The Lord Giveth and the Lord Taketh Away

St. Peter Claver Catholic Church is located at the northeast corner of Jefferson and Fourth streets in Lexington’s Northside neighborhood. On November 6, 2015, the demolition permit was issued for this holy place.

But we knew it was coming.

The demolition is part of Phase II of a rehabilitation of the campus for this parish which dates to the 1880s. According to an April 1907 edition of the Lexington Leader, a “Catholic Church for the Negroes in Lexington is now under organization [and] a chapel has been secured in the colored Catholic school on West Fourth street, near Jefferson, and it will be opened within a short time.” Previously, space was reserved “in the local Catholic Church for the colored people to worship.”

In Phase One, the ca. 1913 parish school was renovated earning high marks and awards from historic preservationists. Now, in Phase Two, the church builing (mid-20th century) is being demolished to make way for a larger sanctuary.

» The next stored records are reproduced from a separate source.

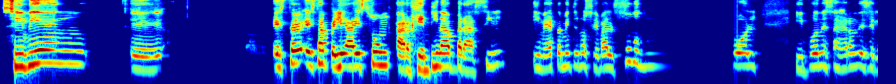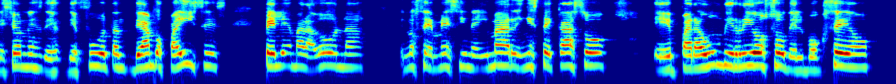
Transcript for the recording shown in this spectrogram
Si bien eh, esta, esta, pelea es un Argentina-Brasil, inmediatamente uno se va al fútbol y pone esas grandes selecciones de, de fútbol de ambos países, Pele Maradona, no sé, Messi Neymar, en este caso, eh, para un virrioso del boxeo,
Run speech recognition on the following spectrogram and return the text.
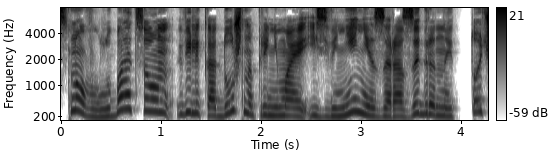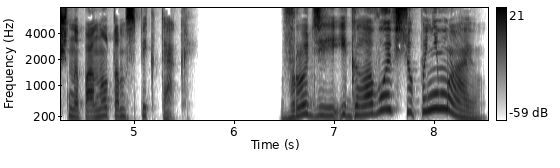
Снова улыбается он, великодушно принимая извинения за разыгранный точно по нотам спектакль. Вроде и головой все понимаю,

Although in 1995, the Diocese cut the number of priests at the three downtown parishes from 3 to 2, the St. Peter Claver Catholic Church has been bursting at the seams. The new facility will have seating for 450, up from about 250. It is a growing parish that is serving the needs of its community.

Saint Peter Claver was a Jesuit priest. A Spanish native who immigrated to present-day Columbia in 1610. Among other things, he is the patron saint of race relations and ministry to African-Americans. He was canonized in in 1888 by Pope Leo XIII.